The special commercial franchise and separate representation of commercial electors on the Dublin Corporation which this Bill proposes to discontinue was introduced as part of the Local Government (Dublin) Bill, 1930. The attitude of Fianna Fáil was clearly disclosed on the Second Reading of that Bill. It was then said that the Bill was evidence of the fear of the common people by those who said they only wanted the will of the people to be put into execution; that it was a vicious effort to restore the old ascendancy on the necks of the Dublin citizens, and was a return to the autocracy that was fought for centuries. It was pointed out that the principle of giving a man votes according to the size of his bank balance—for that is what it amounted to—was bad, and one that no democratic institution ought to stand over, and that the proposed new franchise was an insult to the common people because it was an effort to render their representatives on the council impotent. Introducing the Bill, the then Ministers asked to have it explained whether there were wanted on the Council of our municipalities men who are highly skilled but who are so very much immersed in commerce and business that they will not turn to the task of facing the ordinary electorate for local government election purposes. The answer is in two parts, the first is we want competent representatives, and the second we do not want men who will not do what are the ordinary duties of every citizen unless they have a special franchise and rights.
One might infer that but for the commercial franchise, business interests would have been unrepresented on the City Council, but that did not prove to be the case. The ordinary members of the Dublin Corporation are drawn from a wide variety of businesses, professions and classes.
Assuming this commercial franchise had all the merits ascribed to it, the electors enfranchised thereby might reasonably be expected to make some use of it. During the period between the passing of the Act of 1930 and the Corporation elections there was not sufficient time available to permit the making of a house to house inquiry to find out particulars of all electors entitled to the commercial franchise.
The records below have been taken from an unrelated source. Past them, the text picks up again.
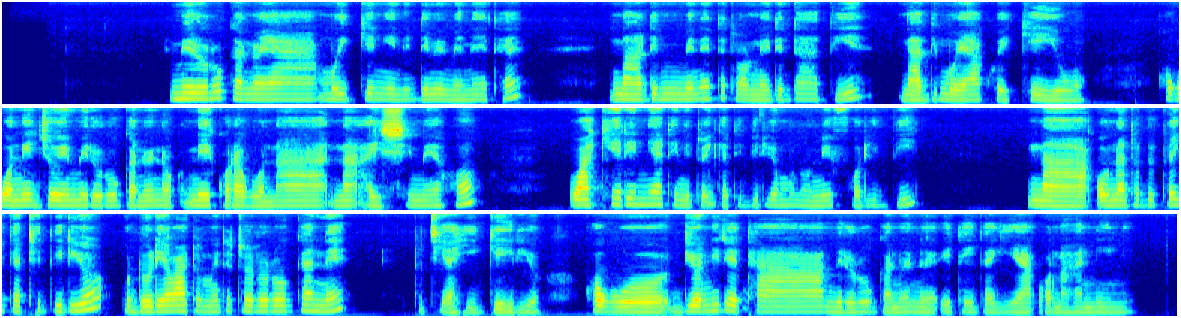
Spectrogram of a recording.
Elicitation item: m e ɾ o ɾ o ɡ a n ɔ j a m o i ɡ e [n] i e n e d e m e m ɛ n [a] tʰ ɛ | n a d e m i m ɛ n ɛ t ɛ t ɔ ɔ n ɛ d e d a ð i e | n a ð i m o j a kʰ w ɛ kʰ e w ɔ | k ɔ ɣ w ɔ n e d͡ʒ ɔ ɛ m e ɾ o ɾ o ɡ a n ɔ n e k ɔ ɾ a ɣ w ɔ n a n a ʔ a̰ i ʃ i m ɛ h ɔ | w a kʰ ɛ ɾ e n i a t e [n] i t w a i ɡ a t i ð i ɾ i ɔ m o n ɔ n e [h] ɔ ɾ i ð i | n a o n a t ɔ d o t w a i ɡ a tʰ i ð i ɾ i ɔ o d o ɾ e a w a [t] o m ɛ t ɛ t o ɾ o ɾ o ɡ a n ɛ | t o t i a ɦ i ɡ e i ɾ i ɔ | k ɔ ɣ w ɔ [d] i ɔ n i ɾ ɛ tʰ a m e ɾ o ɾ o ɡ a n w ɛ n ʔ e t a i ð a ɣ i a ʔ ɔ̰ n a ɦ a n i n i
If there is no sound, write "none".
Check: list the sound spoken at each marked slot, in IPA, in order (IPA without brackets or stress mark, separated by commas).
n, ɛ, n, f, t, d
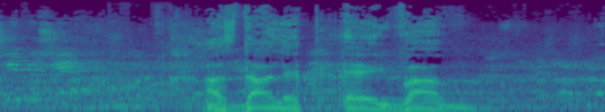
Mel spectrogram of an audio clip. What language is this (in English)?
Hebrew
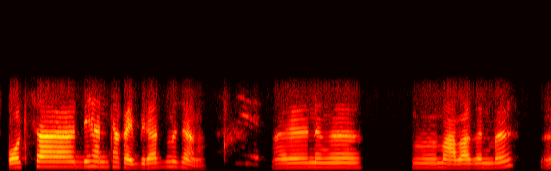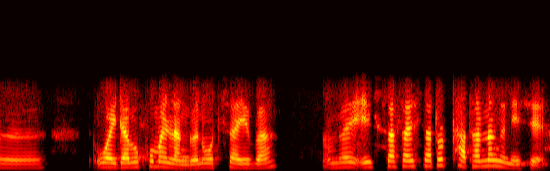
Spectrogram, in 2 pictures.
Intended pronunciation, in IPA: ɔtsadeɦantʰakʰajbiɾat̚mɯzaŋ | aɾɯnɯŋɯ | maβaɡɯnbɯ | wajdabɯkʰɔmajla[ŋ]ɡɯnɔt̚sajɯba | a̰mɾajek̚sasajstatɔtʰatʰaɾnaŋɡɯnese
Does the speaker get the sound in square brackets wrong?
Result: no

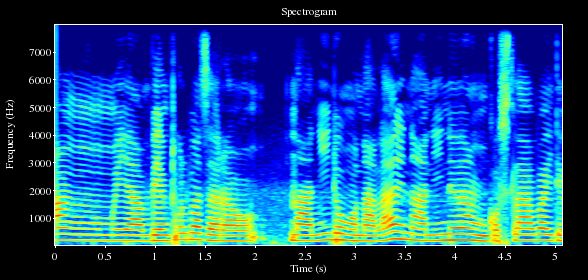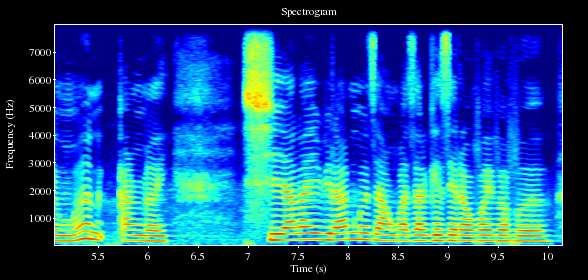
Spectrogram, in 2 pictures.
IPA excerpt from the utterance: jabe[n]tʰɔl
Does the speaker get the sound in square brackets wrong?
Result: yes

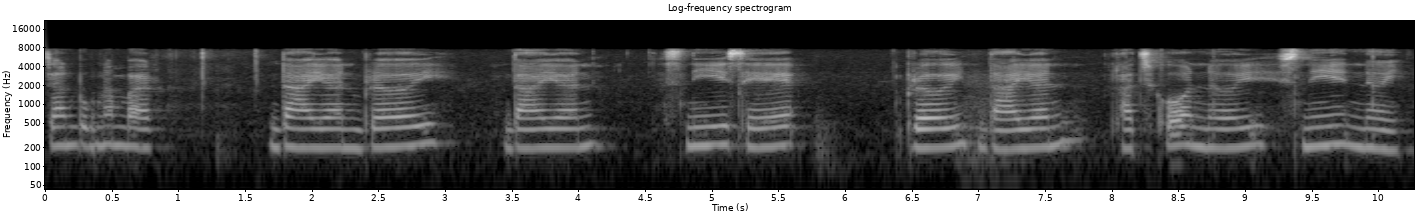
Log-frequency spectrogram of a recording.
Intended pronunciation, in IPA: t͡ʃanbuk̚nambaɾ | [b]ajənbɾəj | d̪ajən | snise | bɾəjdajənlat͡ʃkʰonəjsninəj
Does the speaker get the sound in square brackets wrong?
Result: yes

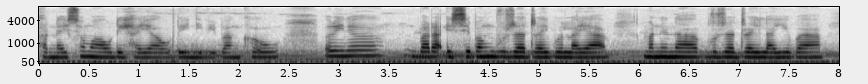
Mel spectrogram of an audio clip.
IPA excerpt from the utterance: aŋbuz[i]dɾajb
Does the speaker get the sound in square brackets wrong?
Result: yes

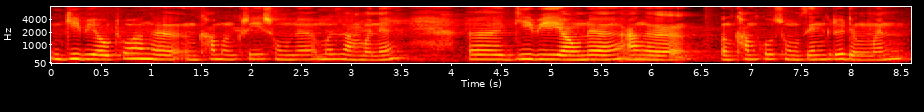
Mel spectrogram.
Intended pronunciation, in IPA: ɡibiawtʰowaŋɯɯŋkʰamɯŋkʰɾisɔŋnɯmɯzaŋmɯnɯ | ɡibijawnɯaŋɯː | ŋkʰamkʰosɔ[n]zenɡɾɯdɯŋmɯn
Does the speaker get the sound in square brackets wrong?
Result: yes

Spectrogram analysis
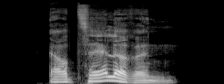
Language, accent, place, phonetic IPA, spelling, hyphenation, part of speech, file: German, Germany, Berlin, [ʔɛɐ̯ˈtsɛːlɐʁɪn], Erzählerin, Er‧zäh‧le‧rin, noun, De-Erzählerin.ogg
- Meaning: female equivalent of Erzähler: (female) narrator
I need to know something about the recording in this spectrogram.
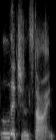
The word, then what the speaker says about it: Lichtenstein: And just like the word ornithologist last week, you can say Lichtenstein. Lich rhymes with an it, rhymes with itch. Lichtenstein.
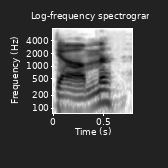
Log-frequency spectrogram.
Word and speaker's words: dumb: correct very good yes usually when you see m b this uh mb together usually it's silent b like thumb you have four fingers and a thumb on each hand or dumb someone who can't speak is dumb silent b comb you you comb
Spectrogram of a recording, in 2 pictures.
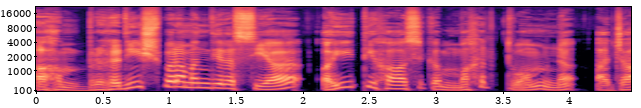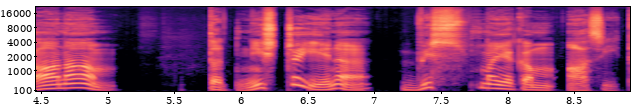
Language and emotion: Sanskrit, surprised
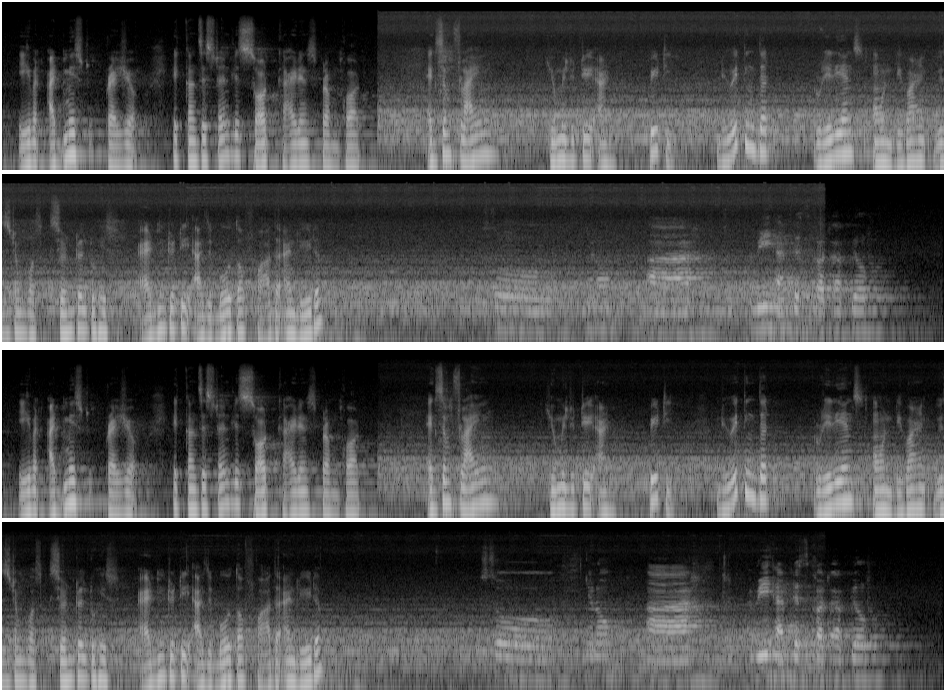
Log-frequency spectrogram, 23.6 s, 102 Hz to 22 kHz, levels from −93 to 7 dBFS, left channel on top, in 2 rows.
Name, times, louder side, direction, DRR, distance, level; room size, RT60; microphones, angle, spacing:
voice 1, 0.2-1.0 1.3-1.7 2.3-4.5 5.3-6.2 6.8-7.7 8.1-8.4 8.9-9.6 10.1-13.2 13.5-15.8 16.1-16.2, equal, 5° left, 11 dB, 0.6 m, -28 dB
sound 1, 4.7-22.1, left 3 dB, 90° left, 1.2 m, -39 dB
voice 2, 17.9-18.7 19.1-19.4 19.8-20.5 21.1-22.6, right 2 dB, 85° right, 2 dB, 3.3 m, -32 dB
29.0 x 25.0 x 4.5 m, 1.4 s
head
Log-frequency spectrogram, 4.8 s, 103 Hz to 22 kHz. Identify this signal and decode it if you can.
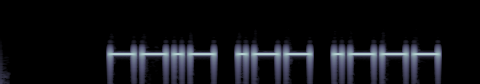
Morse code, heard as a keyed tone, about 15 wpm, 700 Hz. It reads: QWJ
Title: USA Call Sign Postfixes - 3 Letters 15wpm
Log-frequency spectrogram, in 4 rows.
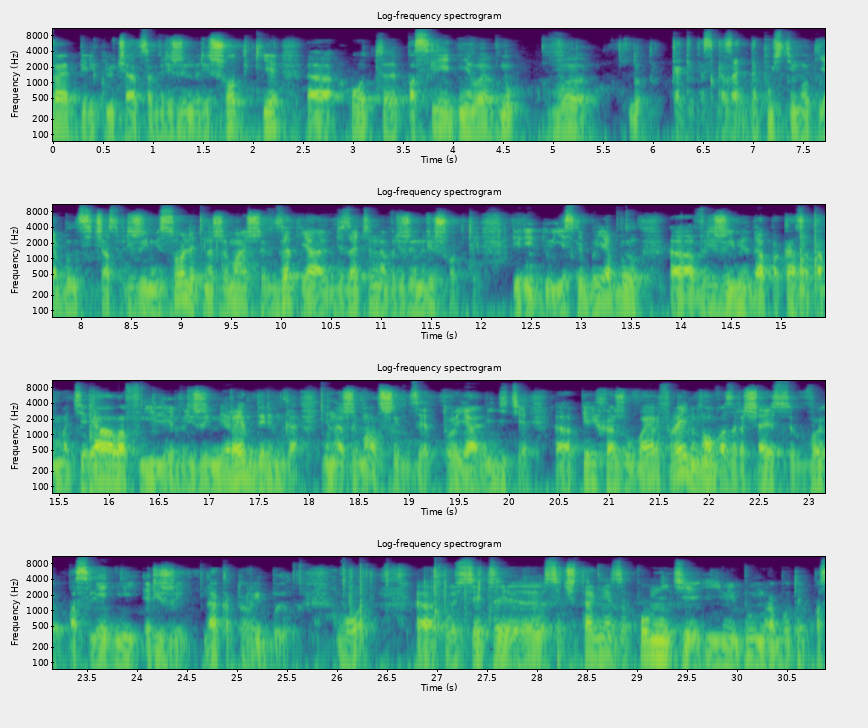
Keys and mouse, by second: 4.5 click, 9.4 shift+z, 12.1 Tab, 15.6 click, 16.6 click, 18.4 shift+z, 21.7 shift+z, 26.3 shift+middle drag, 26.9 shift+z, 28.1 click.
Instead, wide publicity was given and electors were invited to send in claims —and that involved a minimum of trouble in return for the right of entry into this privileged coterie. Notwithstanding the drive made, only 1,048 entries appeared on the commercial register whereas a complete register would have contained over 2,500 entries. It may be truly said that the best comment on the franchise was supplied by the people the Bill sought to enfranchise, for more than half either did not want it, or were too indifferent or apathetic to claim it.
From any survey of the growth of democratic institutions there emerges one salient feature and that is the gradual widening of the basis of popular franchise. The historical gradation seems to be: (1) Aristocracy, (2) Plutocracy, and (3) Democracy. The provisions contained in the Commercial Franchise Act was a futile attempt to revert in time to a system of Government that is now outworn. I am aware that it was contended that the objects of the legislative provisions embodied in that Bill was to give representation to business people possessing offices or commercial concerns in the city, but disqualified on the grounds of residence outside the municipal area. But the Bill itself, as it came before the Dáil and passed into law, effected far more than this trivial modification of the law. It created within a democratically elected assembly a reservation based entirely on wealth, access to which was restricted to a particular class and it set up a most dangerous precedent for the perpetuation of class conflict. It provided emphatic and unanswerable argument for those who would contend that there was one law for the rich and another for the poor. In short, it was the nucleus of a scheme which, if generally adopted, would necessitate a fresh agitation for franchise reform such as most people thought was settled a century ago. It will, however, be observed that this daring and reactionary experiment was not attempted outside Dublin; seemingly some slight political insight remained and the municipal constitution of Dublin was the only one to be stigmatised with this inexcusable reversion to the discredited principles of plutocracy. The object of the Bill now before the House is to remove that stigma and to restore to the ordinary local government electors of Dublin County Borough the complete control of their municipal franchise.
So far as any claim may be preferred by non-resident business people, it may be noted that the wide periphery of the new city area has included most suburban claimants to municipal franchise. Accordingly, I move the Second Reading of the Bill to discontinue this system. The total membership of the Corporation is not proposed to be reduced on the passing of this Bill and the Borough Electoral Area Order of 1930 will be amended so as to distribute over the existing borough electoral areas the five seats at present reserved to commercial members.